A and C
11th Dec 2002, 15:11
i think that this may have been an over reaction to the fact that modern airliners are not that easy to slow down and most of them will not slow down and go down at the same time.

At the time the Trident was being built most of the aircraft flying with the airlines were props or turbo props and when you put a propeller into fine pitch at speed it acts like a very big speed brake , I can only think that it was invisaged that the Trident needed to match the braking performance of the other trafic.

The landing gear speedbrake was only fitted to the 1E so it sujests that it was found to be an unnessesary complication and so omitted from later aircraft.

vintage ATCO
11th Dec 2002, 17:00
I've posted off-forum to SSD.

I spoke to Desmond Penrose last Friday about this. Desmond did much of the test flying on Tridents with 'JC' - John Cunningham. He said to come down quickly in a Trident, you put the outer two 'motors' in reverse, drop a stage of flap and drop the gear, all the gear, and it would come down at 12,000fpm. When I asked if there was ever a procedure for lowering the mains only as a speed brake, he said he had never heard of it. I asked if it were possibly done on just the 1E and he said he doubted if DH would have done a mod for just one series, and it would have been a feature of the Trident which he had never heard of. So there, the thot plickens.

He added when probing the deep stall they would come down at 18,000ft, which was quite exciting as they use to start at 18,000ft!!

I wish people like that would write all this stuff down.

A and C
12th Dec 2002, 08:49
My info on the 1E came from guys who flew the thing for what was then BEA , I guess the only way we will clear this one up is to find a 1E flight manual !.

vintage ATCO
12th Dec 2002, 11:25
Did BEA ever operate the 1E? I don't remember them doing although the memory isn't what it was! :)

treadigraph
12th Dec 2002, 12:58
Neither is mine Vintage ATCO, but strange stutterings from within the grey matter do seem to recall BEA acquiring Northeast (the UK one!) and Channel Airways (?) both of whom operated Tridents... 1Es?

PaperTiger
12th Dec 2002, 20:02
BA had four 1Es:
SWU ex-Kuwait, VYB, VYC and VYE ex-Channel/BKS/Northeast (VYD was written off before the takeover).

vintage ATCO
12th Dec 2002, 21:11
Ah ha! Now all we need is a manual! :D

excrewingbod
13th Dec 2002, 19:42
As far as I am aware it was the 1C that had the option of dropping the main gear, for use as an airbrake, not the 1E.

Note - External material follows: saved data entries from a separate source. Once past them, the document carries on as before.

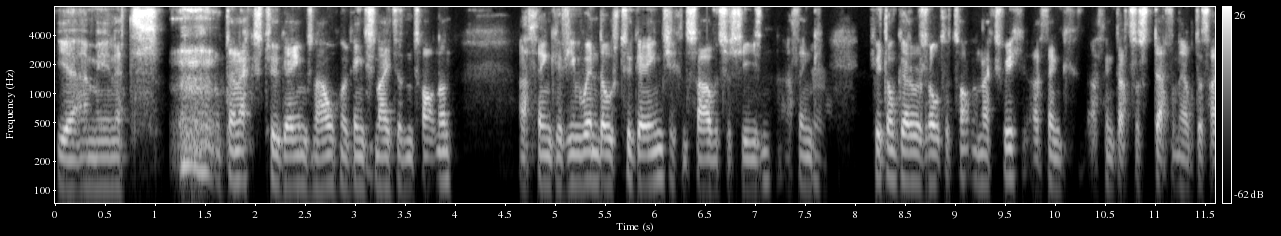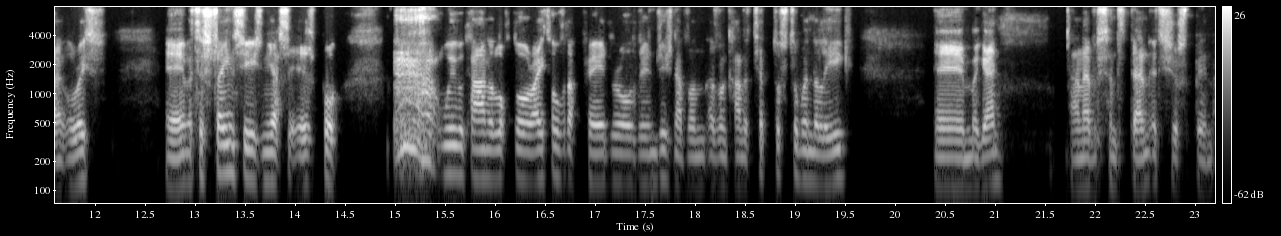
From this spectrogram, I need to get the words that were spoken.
Yeah, I mean it's the next two games now against United and Tottenham. I think if you win those two games, you can salvage the season. I think yeah. if you don't get a result at Tottenham next week, I think I think that's just definitely out the title race. Um, it's a strange season, yes, it is, but we were kind of looked all right over that period with all the injuries, and everyone, everyone kind of tipped us to win the league um, again. And ever since then, it's just been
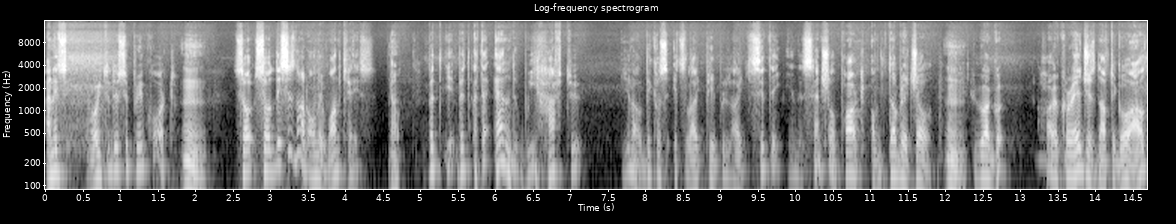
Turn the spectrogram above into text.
and it's going to the Supreme Court. Mm. So so this is not only one case, No. but but at the end we have to, you know, because it's like people like sitting in the central part of the WHO Mm. who are. Go- are courageous enough to go out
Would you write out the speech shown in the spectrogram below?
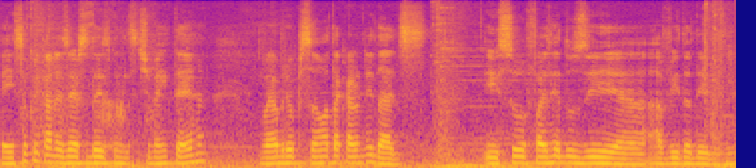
Aí se eu clicar no exército deles quando estiver em terra, vai abrir a opção atacar unidades. Isso faz reduzir a, a vida deles, né?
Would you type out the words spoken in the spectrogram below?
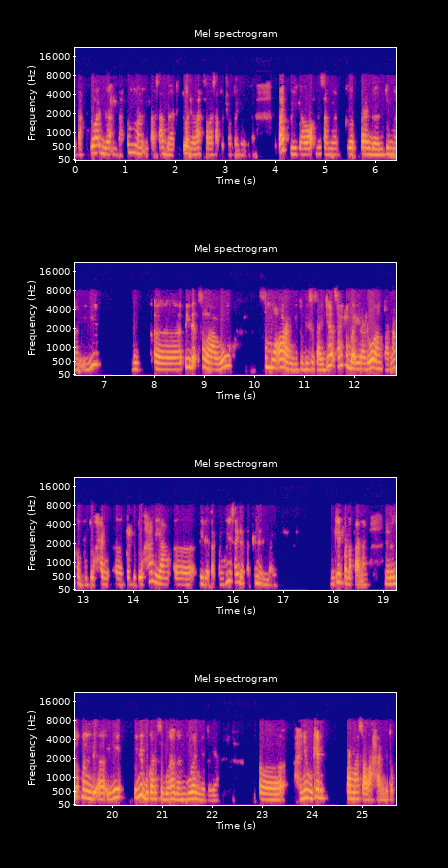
entah keluarga, entah teman, entah sahabat, itu adalah salah satu contohnya. Gitu. Tapi kalau misalnya ketergantungan ini bu, uh, tidak selalu semua orang gitu. Bisa saja saya ke Mbak Ira doang karena kebutuhan uh, kebutuhan yang uh, tidak terpenuhi saya dapatkan dari Mbak Ira. Mungkin penekanan. Dan untuk uh, ini ini bukan sebuah gangguan gitu ya. Uh, hanya mungkin permasalahan gitu.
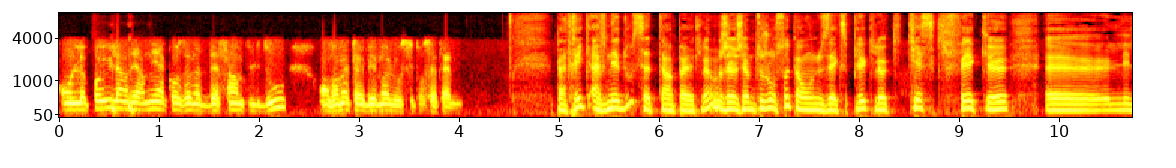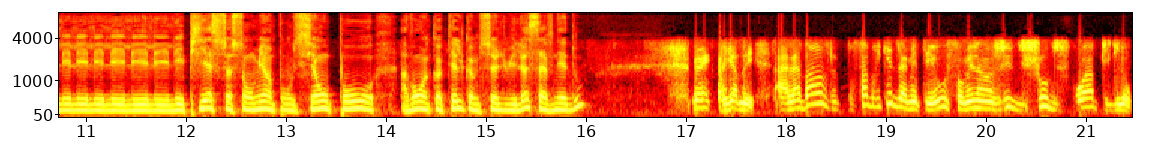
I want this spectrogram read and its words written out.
On ne l'a pas eu l'an dernier à cause de notre décembre plus doux. On va mettre un bémol aussi pour cette année. Patrick, elle venait d'où cette tempête-là? J'aime toujours ça quand on nous explique qu'est-ce qui fait que euh, les, les, les, les, pièces se sont mises en position pour avoir un cocktail comme celui-là. Ça venait d'où? Ben, regardez, à la base, pour fabriquer de la météo, il faut mélanger du chaud, du froid puis de l'eau.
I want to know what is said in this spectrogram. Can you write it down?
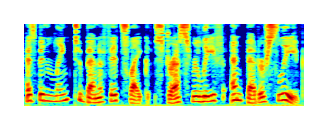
has been linked to benefits like stress relief and better sleep.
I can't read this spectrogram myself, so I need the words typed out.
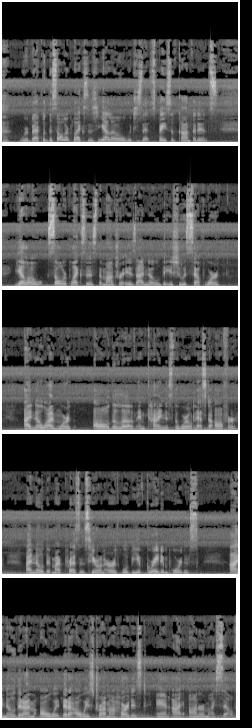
we're back with the solar plexus, yellow, which is that space of confidence. Yellow, solar plexus, the mantra is I know, the issue is self worth. I know I'm worth all the love and kindness the world has to offer. I know that my presence here on earth will be of great importance. I know that I'm always that I always try my hardest and I honor myself.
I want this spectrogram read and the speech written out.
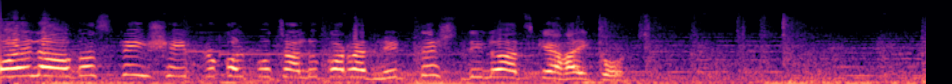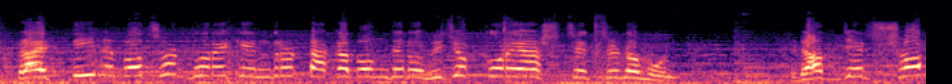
পয়লা অগস্টেই সেই প্রকল্প চালু করার নির্দেশ দিল আজকে হাইকোর্ট। প্রায় তিন বছর ধরে কেন্দ্র টাকা বন্ধের অভিযোগ করে আসছে তৃণমূল। রাজ্যের সব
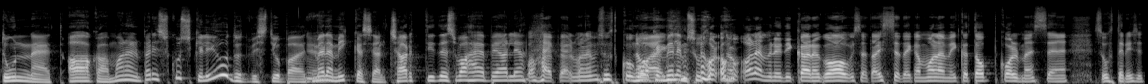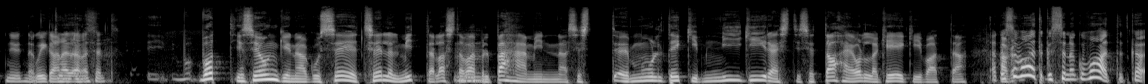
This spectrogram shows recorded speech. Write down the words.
tunne, et aga ma olen päris kuskile jõudnud vist juba, et ja. me oleme ikka seal chart ides vahepeal ja. vahepeal me oleme suht kogu no, aeg okay,. Suht... No, oleme nüüd ikka nagu ausad asjadega, me oleme ikka top kolmes eh, suhteliselt nüüd nagu iganädalaselt. vot ja see ongi nagu see, et sellel mitte lasta mm. vahepeal pähe minna, sest eh, mul tekib nii kiiresti see tahe olla keegi, vaata. aga kas aga... sa vaatad, kas sa nagu vaatad ka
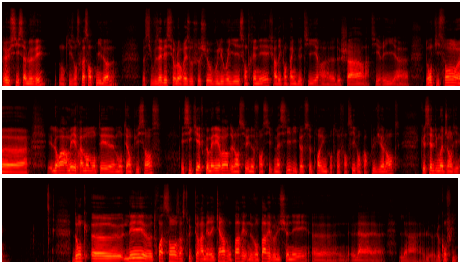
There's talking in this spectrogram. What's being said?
réussi sa levée. Donc ils ont 60 000 hommes. Euh, si vous allez sur leurs réseaux sociaux, vous les voyez s'entraîner, faire des campagnes de tir, euh, de chars, d'artillerie. Euh. donc ils sont, leur armée est vraiment montée, montée en puissance. Et si Kiev commet l'erreur de lancer une offensive massive, ils peuvent se prendre une contre-offensive encore plus violente que celle du mois de janvier. Donc les 300 instructeurs américains ne vont pas révolutionner le, conflit.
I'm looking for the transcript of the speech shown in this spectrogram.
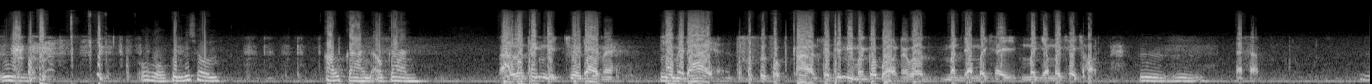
อืมโอ้โห คุณผู้ชม เอาการเอาการ อ่าแล้วเทคนิคช่วยได้ไหมช่วยไม่ได้ฮะประสบการณ์แต่เทคนิคมันก็บอกนะว่ามันยังไม่ใช่ มันยังไม่ใช่ช็อตนะอืมอืมนะครับอื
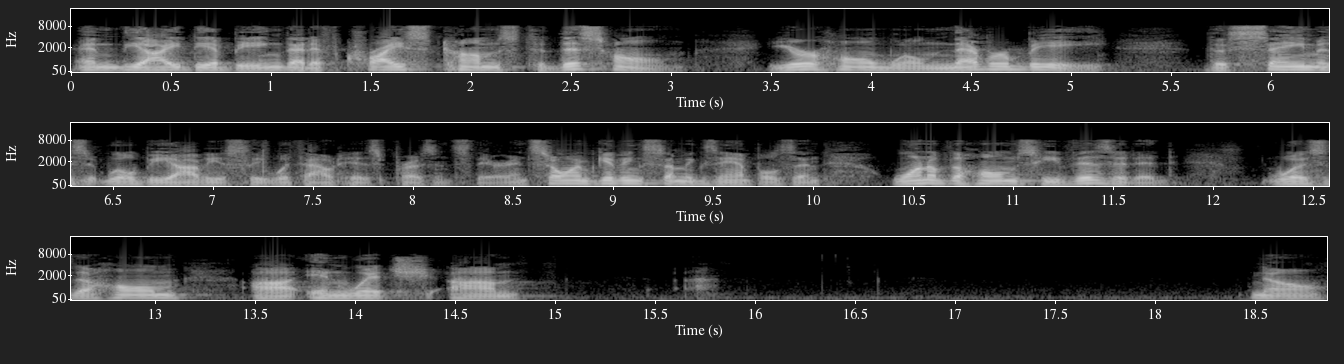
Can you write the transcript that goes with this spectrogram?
and the idea being that if Christ comes to this home, your home will never be the same as it will be obviously without his presence there. And so I'm giving some examples and one of the homes he visited was the home uh, in which um, no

The option was apparently dropped quite early in the Trident's life. According to the book - Classic Civil Aircraft 5 - Hawker Siddeley Trident, by Max Kingsley-Jones, there was a rumour that someone had tried to land with the nose gear retracted. How true that rumour is, I don't know.

Unfortunately I only have a flight manual for a 2E (G-AZXM), which had the usual speedbrakes. I also have a load of maintenance manuals for Trident 1s, 2s and 3s, but alas not one that covers flying controls, so I can't confirm.

BTW for any Trident fan, the above book by Max Kingsley-Jones, ISBN 0 7110 2132 5, is an excellent read.

excrewingbod
17th Dec 2002, 21:34
When looking through some old engineers lecture notes on the Trident, there was a diagram of the central pedestral, with the switch and warning light, for quote.......

'main landing gear lowered as an additional airbrake'

Shaggy Sheep Driver
19th Dec 2002, 08:48
Hmmmm. The plot thickens....

I wonder if anyone will produce definative evidence - documentary or photographic.

SSD

excrewingbod
19th Dec 2002, 11:00
SSD,

I could email you a scan of the diagram/picture if you want.

I got another bunch of Trident manuals yesterday, and I'm in the process of searching through them.